In a direct reference to Steve Bannon's attack on Republicans who do not support Donald Trump, Senator John McCain upheld America's historical standing as an idealistic nation. The Arizona Senator also attacked Bannon's characterization of America as a land of "blood and soil," and he defended the ideals of freedom upon which the nation was founded. McCain boldly stated, "We live in a land made of ideals, not blood and soil," according to ABC News on Monday.

In his direct affront of Bannon, which indirectly also was an affront to Donald Trump, Senator McCain made it clear that he will stand up to anyone and everyone who insults, minimizes or attacks the principles upon which the Founding Fathers based the Declaration of Independence, the Constitution, the Bill of Rights and the nation itself.

McCain left no doubt that he values the country, and the principles upon which it was founded, including religious freedom and freedom of speech, more than he values any man or any political party.

Trump threatens McCain

When asked about McCain's statement regarding Bannon, Trump warned McCain to "be careful." 'The Donald' also warned McCain that he can get "nasty." Although Trump did not specify exactly what he meant when he said that he can get nasty, the message was clear: Trump does not care about the fact that McCain has deadly brain cancer; nor does he care about how his remarks affect the longtime Senator.

McCain is a former Vietnam War-era POW who is hailed as a true American war hero by Senators and Members of Congress on both sides of the aisle.

During the Presidential campaign, Trump had referred to the fact that McCain had been captured and stated that McCain was a "loser." 'The Donald' also stated that he only admires "winners." The remark did not go over very well with the general electorate as a whole and attracted criticism from both conservative and liberal voters.

Nothing to lose

As this observer sees it, McCain, in criticizing Bannon and Trump, has nothing to lose. He is never going to face the electorate again as a candidate for office. He does not have to worry about a political future. McCain is in a position in which he is free to express his sincere beliefs on the Senate Floor without any repercussions, including political ones.

He does not have to worry about how his remarks are interpreted by lobbyists, or how his remarks may or may not affect his campaign contributions, poll numbers, etc..

At this point in time, the only "poll" that McCain has to worry about his own conscience. And he is able to carry on as a free-speaking Senator who does not owe anybody anything. And most all, he does not have to be "careful" or worry about threats from Donald Trump or anyone else.

As McCain stated himself, he has faced "much adversity" in his life, as he is now with his serious case of brain cancer. And he is not about to allow any person, no matter how important his "position" is, to intimidate him or regulate his free speech.

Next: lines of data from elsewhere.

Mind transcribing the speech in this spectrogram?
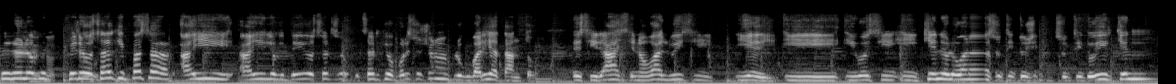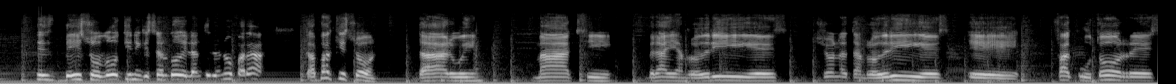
Pero, pero ¿sabes qué pasa? Ahí, ahí lo que te digo, Sergio, por eso yo no me preocuparía tanto. Es decir, ay, se nos va Luis y, y Eddie. Y, y vos decís, ¿y quiénes lo van a sustituir? sustituir? ¿Quién de esos dos tiene que ser dos delanteros? No, pará. Capaz que son Darwin, Maxi, Brian Rodríguez, Jonathan Rodríguez, eh, Facu Torres,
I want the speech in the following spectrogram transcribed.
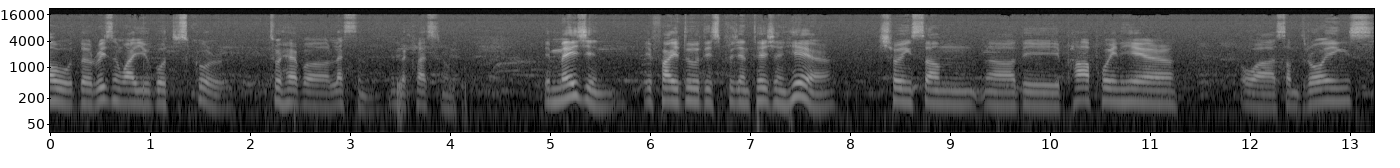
Now, the reason why you go to school to have a lesson in the classroom. Imagine if I do this presentation here, showing some uh, the PowerPoint here or some drawings.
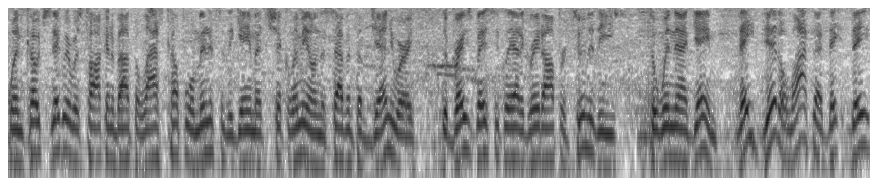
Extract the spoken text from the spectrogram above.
when Coach Ziegler was talking about the last couple of minutes of the game at Shikellamy on the 7th of January, the Braves basically had a great opportunity to win that game. They did a lot that they they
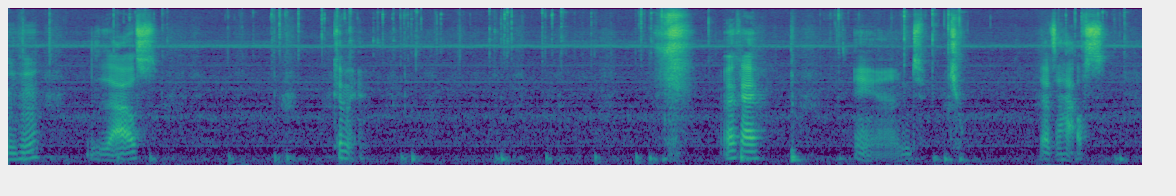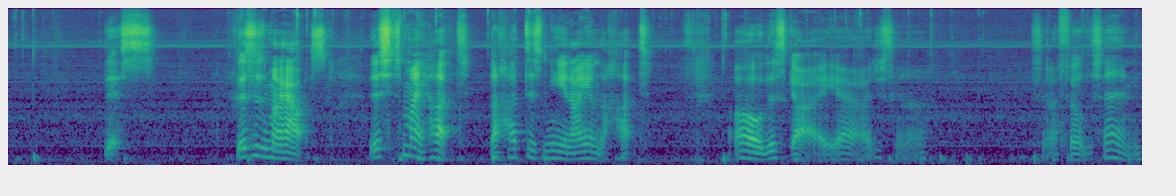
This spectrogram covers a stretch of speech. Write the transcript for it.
Mm-hmm. This is the house. Come here. Okay. And that's a house. This. This is my house. This is my hut. The hut is me and I am the hut. Oh, this guy. Yeah, I'm just gonna just gonna fill this in.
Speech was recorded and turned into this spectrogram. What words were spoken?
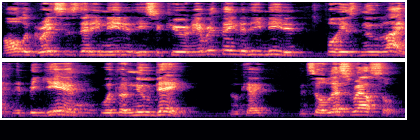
all the graces that he needed. He secured everything that he needed for his new life. It began with a new day. Okay? And so let's wrestle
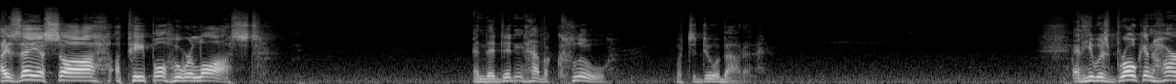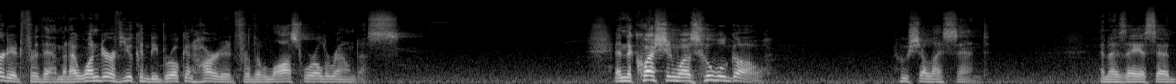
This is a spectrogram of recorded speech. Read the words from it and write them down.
Isaiah saw a people who were lost, and they didn't have a clue what to do about it. And he was brokenhearted for them, and I wonder if you can be brokenhearted for the lost world around us. And the question was, who will go? Who shall I send? And Isaiah said,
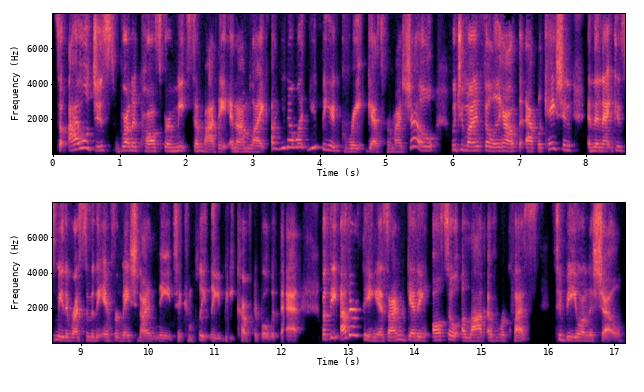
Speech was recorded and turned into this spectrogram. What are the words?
So I will just run across or meet somebody and I'm like, oh, you know what? You'd be a great guest for my show. Would you mind filling out the application? And then that gives me the rest of the information I need to completely be comfortable with that. But the other thing is, I'm getting also a lot of requests to be on the show.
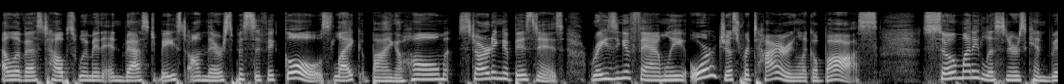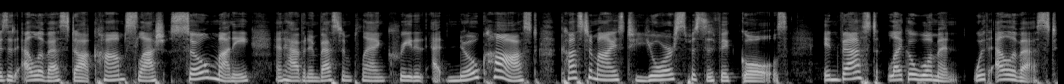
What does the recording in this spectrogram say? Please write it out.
Ellevest helps women invest based on their specific goals, like buying a home, starting a business, raising a family, or just retiring like a boss. So Money listeners can visit ellevest.com slash so money and have an investment plan created at no cost, customized to your specific goals. Invest like a woman with Ellevest.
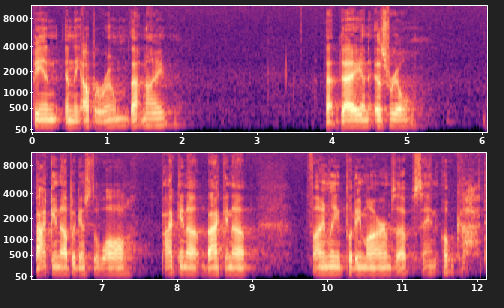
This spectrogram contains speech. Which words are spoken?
being in the upper room that night, that day in Israel, backing up against the wall, backing up, backing up, finally putting my arms up, saying, Oh God,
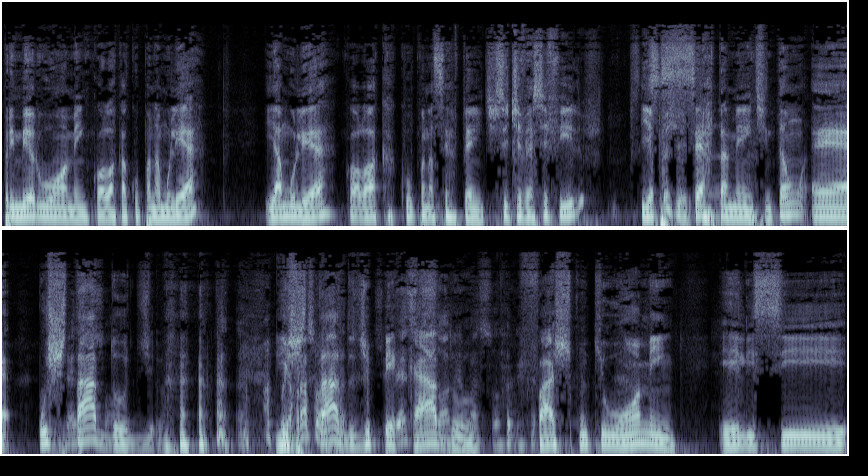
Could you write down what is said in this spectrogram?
Primeiro o homem coloca a culpa na mulher e a mulher coloca a culpa na serpente. Se tivesse filhos, ia fugir. Certamente. Então, é, o estado de o estado de pecado faz com que o homem ele se,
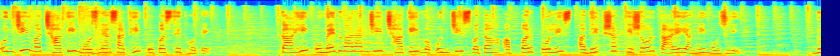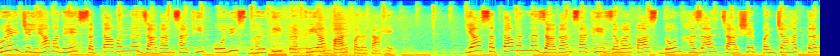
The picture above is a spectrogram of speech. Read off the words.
उंची व छाती मोजण्यासाठी उपस्थित होते. काही उमेदवारांची छाती व उंची स्वतः अप्पर पोलीस अधीक्षक किशोर काळे यांनी मोजली. धुळे जिल्ह्यामध्ये सत्तावन्न जागांसाठी पोलीस भरती प्रक्रिया पार पडत आहे. या सत्तावन्न जागांसाठी जवळपास दोन हजार चारशे पंचाहत्तर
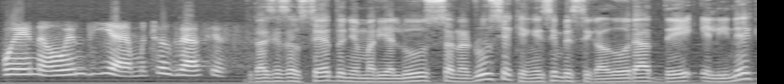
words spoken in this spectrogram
Bueno, buen día, muchas gracias. Gracias a usted, doña María Luz Sanarrucia, quien es investigadora de el INEC.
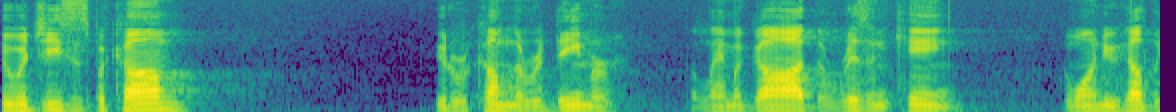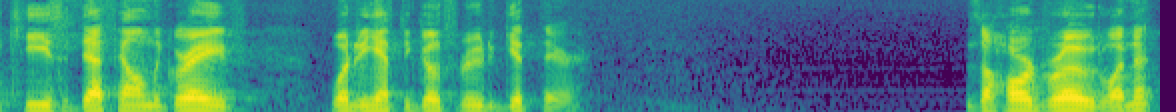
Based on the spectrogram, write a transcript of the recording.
Who would Jesus become? He would become the Redeemer, the Lamb of God, the risen King, the one who held the keys of death, hell, and the grave. What did he have to go through to get there? It was a hard road, wasn't it?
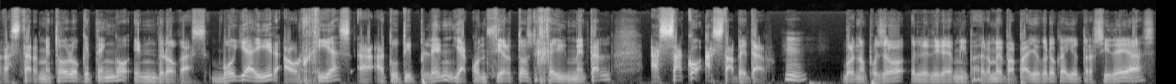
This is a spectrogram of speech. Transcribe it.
gastarme todo lo que tengo en drogas. Voy a ir a orgías, a, a y a conciertos de heavy metal a saco hasta petar. Mm. Bueno, pues yo le diré a mi padre, hombre, papá, yo creo que hay otras ideas,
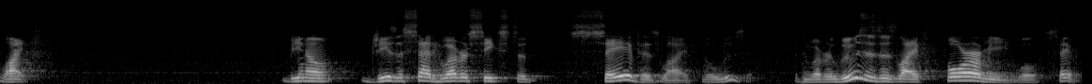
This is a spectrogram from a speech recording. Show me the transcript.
life. You know, Jesus said, Whoever seeks to save his life will lose it. And whoever loses his life for me will save it.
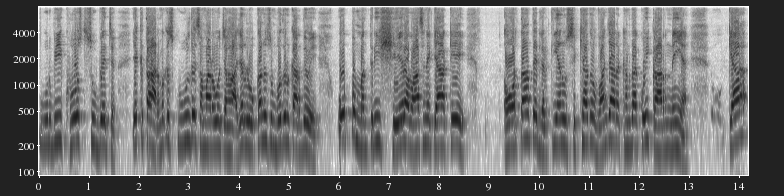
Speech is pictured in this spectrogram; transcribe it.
ਪੂਰਬੀ ਖੋਸਤ ਸੂਬੇ 'ਚ ਇੱਕ ਧਾਰਮਿਕ ਸਕੂਲ ਦੇ ਸਮਾਰੋਹ 'ਚ ਹਾਜ਼ਰ ਲੋਕਾਂ ਨੂੰ ਸੰਬੋਧਨ ਕਰਦੇ ਹੋਏ ਉਪ ਮੰਤਰੀ ਸ਼ੇਰ ਆਵਾਸ ਨੇ ਕਿਹਾ ਕਿ ਔਰਤਾਂ ਤੇ ਲੜਕੀਆਂ ਨੂੰ ਸਿੱਖਿਆ ਤੋਂ ਵਾਂਝਾ ਰੱਖਣ ਦਾ ਕੋਈ ਕਾਰਨ ਨਹੀਂ ਹੈ। ਕਿਆ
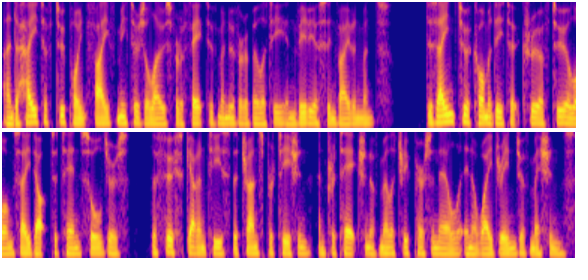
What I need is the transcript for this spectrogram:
and a height of 2.5 meters allows for effective maneuverability in various environments. Designed to accommodate a crew of two alongside up to 10 soldiers, the Fuchs guarantees the transportation and protection of military personnel in a wide range of missions.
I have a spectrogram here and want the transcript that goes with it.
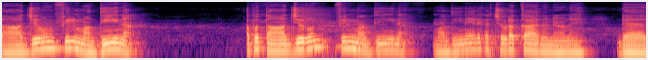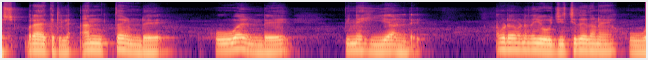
താജിറും ഫിൽ മദീന. അപ്പോൾ താജിറുൻ ഫിൽ മദീന. മദീനയിലെ കച്ചവടക്കാരനാണ് ഡാഷ് ബ്രാക്കറ്റിൽ അൻത ഉണ്ട് ഹുവ ഉണ്ട് പിന്നെ ഹിയ ഉണ്ട്. അവിടെ അവിടെ നിന്ന് യോജിച്ചത് ഏതാണ്? ഹുവ.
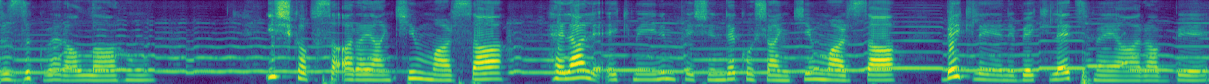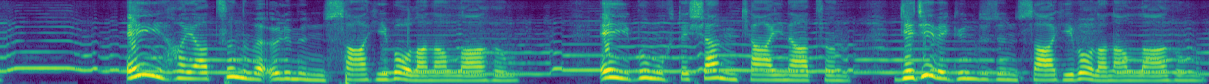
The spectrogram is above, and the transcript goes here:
rızık ver Allah'ım. İş kapısı arayan kim varsa, helal ekmeğinin peşinde koşan kim varsa, bekleyeni bekletme ya Rabbi. Ey hayatın ve ölümün sahibi olan Allah'ım! Ey bu muhteşem kainatın, gece ve gündüzün sahibi olan Allah'ım!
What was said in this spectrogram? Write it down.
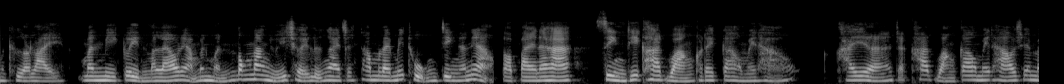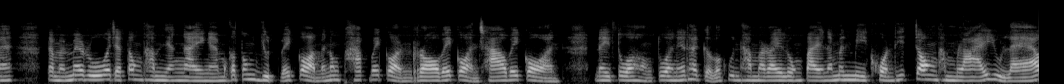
มันคืออะไร มันมีกลิ่นมาแล้วเนี่ยมันเหมือนต้องนั่งอยู่เฉยหรือไงจะทำอะไรไม่ถูกจริงๆนะเนี่ยต่อไปนะคะ สิ่งที่คาดหวังเขาได้ก้าวไม้เท้า ใครนะจะคาดหวังก้าวไม้เท้าใช่ไหมแต่มันไม่รู้ว่าจะต้องทำยังไงไง มันก็ต้องหยุดไว้ก่อน มันต้องพักไว้ก่อน รอไว้ก่อนเช้าไว้ก่อน ในตัวของตัวนี้ถ้าเกิดว่าคุณทำอะไรลงไปนะมันมีคนที่จ้องทำร้ายอยู่แล้ว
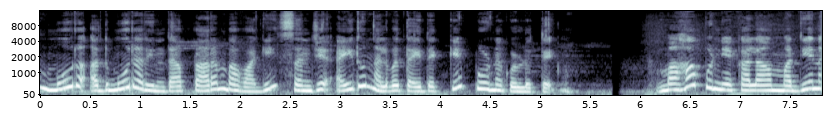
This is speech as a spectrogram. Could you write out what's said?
ಮೂರು ಹದಿಮೂರರಿಂದ ಪ್ರಾರಂಭವಾಗಿ ಸಂಜೆ ಐದು ನಲವತ್ತೈದಕ್ಕೆ ಪೂರ್ಣಗೊಳ್ಳುತ್ತೆ. ಮಹಾಪುಣ್ಯಕಾಲ ಮಧ್ಯಾಹ್ನ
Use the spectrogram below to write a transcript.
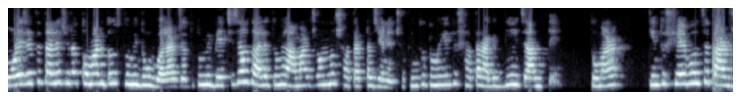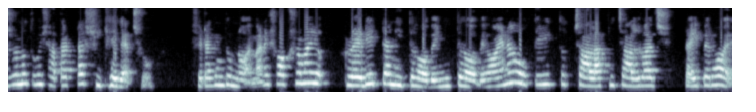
মরে যেতে, তাহলে সেটা তোমার দোষ, তুমি দুর্বল। আর যদি তুমি বেঁচে যাও, তাহলে তুমি আমার জন্য সাঁতারটা জেনেছো। কিন্তু তুমি কিন্তু সাঁতার আগের দিয়েই জানতে। তোমার, কিন্তু সে বলছে তার জন্য তুমি সাঁতারটা শিখে গেছো। সেটা কিন্তু নয়। মানে সব সময় ক্রেডিটটা নিতে হবে নিতে হবে। হয় না? অতিরিক্ত চালাকি, চালবাজ টাইপের হয়?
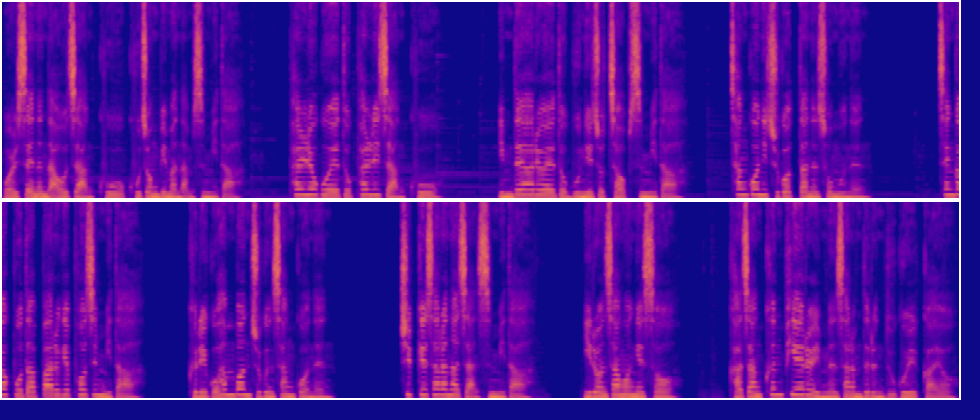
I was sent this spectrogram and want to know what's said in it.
월세는 나오지 않고 고정비만 남습니다. 팔려고 해도 팔리지 않고 임대하려 해도 문의조차 없습니다. 상권이 죽었다는 소문은 생각보다 빠르게 퍼집니다. 그리고 한 번 죽은 상권은 쉽게 살아나지 않습니다. 이런 상황에서 가장 큰 피해를 입는 사람들은 누구일까요?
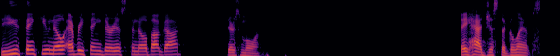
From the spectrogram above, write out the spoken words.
Do you think you know everything there is to know about God? There's more. They had just a glimpse.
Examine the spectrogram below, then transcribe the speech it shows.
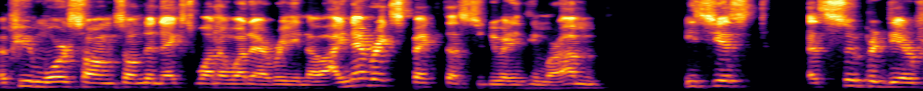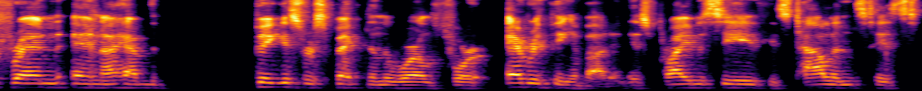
a few more songs on the next one or whatever. You know, I never expect us to do anything more. I'm he's just a super dear friend, and I have the biggest respect in the world for everything about him. His privacy, his talents, his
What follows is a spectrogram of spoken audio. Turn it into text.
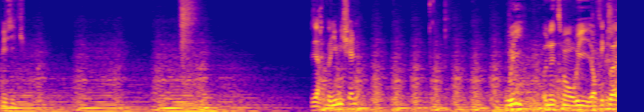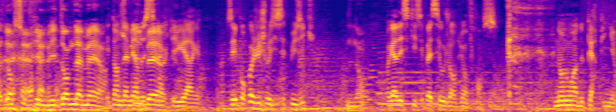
Musique. Vous avez reconnu Michel? Oui, honnêtement, oui. En fait, j'adore ce film, Les Dents de la Mer. Les Dents de la Mer de Spielberg. Vous savez pourquoi j'ai choisi cette musique? Non. Regardez ce qui s'est passé aujourd'hui en France. non loin de Perpignan.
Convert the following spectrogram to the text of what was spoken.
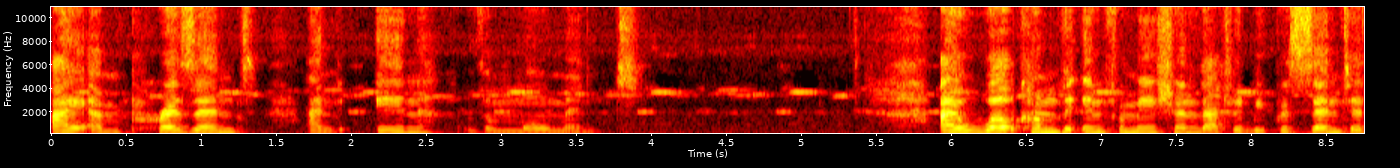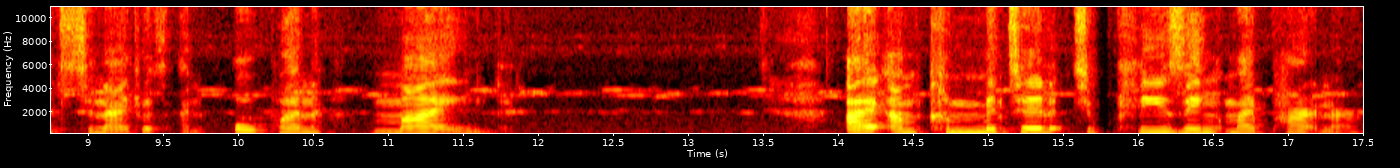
I am present and in the moment. I welcome the information that will be presented tonight with an open mind. I am committed to pleasing my partner.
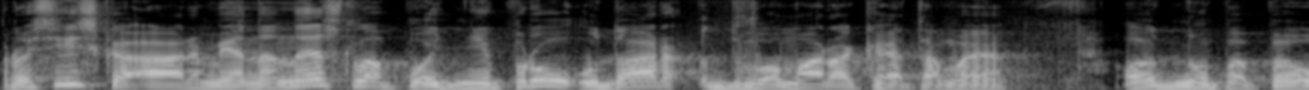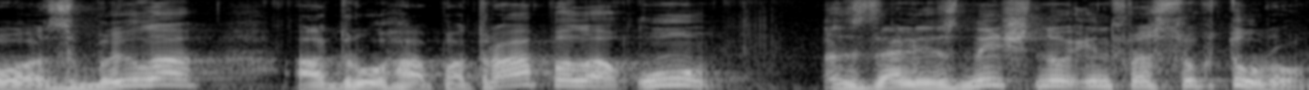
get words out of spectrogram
російська армія нанесла по Дніпру удар двома ракетами. Одну ППО збила, а друга потрапила у залізничну інфраструктуру.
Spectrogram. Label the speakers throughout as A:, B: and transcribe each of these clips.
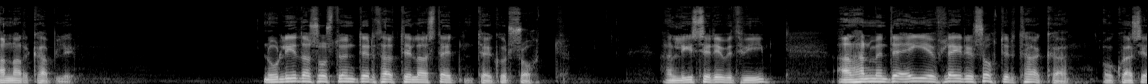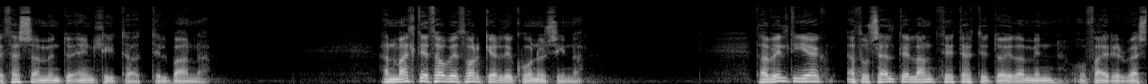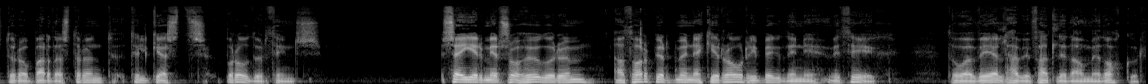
A: Annar kabli Nú líða svo stundir þar til að stein tekur sótt. Hann lýsir yfir því að hann myndi eigi fleiri sóttir taka og hvað sé þessa myndu einlýta til bana. Hann mælti þá við þorgerði konu sína. Það vildi ég að þú seldi land þitt eftir dauða minn og færir vestur á barðaströnd til gests bróður þins. Segir mér svo hugur um að Þorbjörn mun ekki róri byggðinni við þig, þó að vel hafi fallið á með okkur.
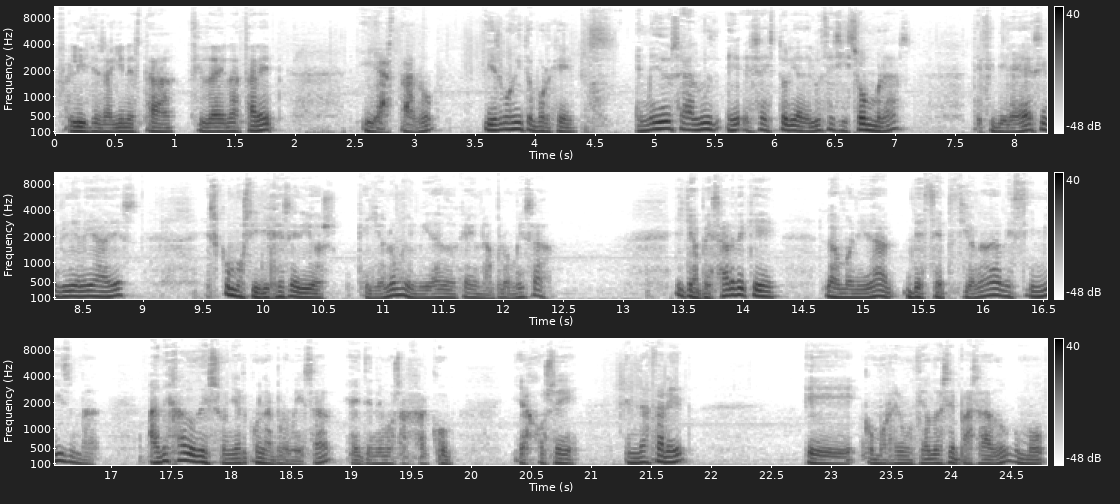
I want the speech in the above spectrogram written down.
felices aquí en esta ciudad de Nazaret y ya está, ¿no? Y es bonito porque en medio de esa, luz, esa historia de luces y sombras, de fidelidades e infidelidades, es como si dijese Dios que yo no me he olvidado de que hay una promesa. Y que a pesar de que la humanidad, decepcionada de sí misma, ha dejado de soñar con la promesa, y ahí tenemos a Jacob y a José en Nazaret, eh, como renunciando a ese pasado, como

And America will be "the better" for it, as an honest politician is free to "tell it as it is," totally uncensored.

World War III

McCain is not the only Senator to attack Trump in the last couple of weeks. Senator Bob Corker, (R-Tenn.), has been sharply criticizing Corker for potentially "sparking World War III" with his ongoing "war of words" with North Korean dictator Kim Jong-un. Corker also advised Trump not to "castrate" Rex Tillerson with public criticisms that undermine his effectiveness as Secretary of State.

Drug Czar nominee steps down

In other Trump troubles, 'the Donald' was not able to see his Drug Czar Tom Marino confirmed by the U.S. Senate. Marino's confirmation was strongly opposed by yet another Senator, Joe Manchin, (D-W.

Va.), who strongly objected to Marino's one-time advocacy of legislation that softened drug laws pertaining to opioids. Marino withdrew his name from consideration for confirmation as America's next Drug Czar.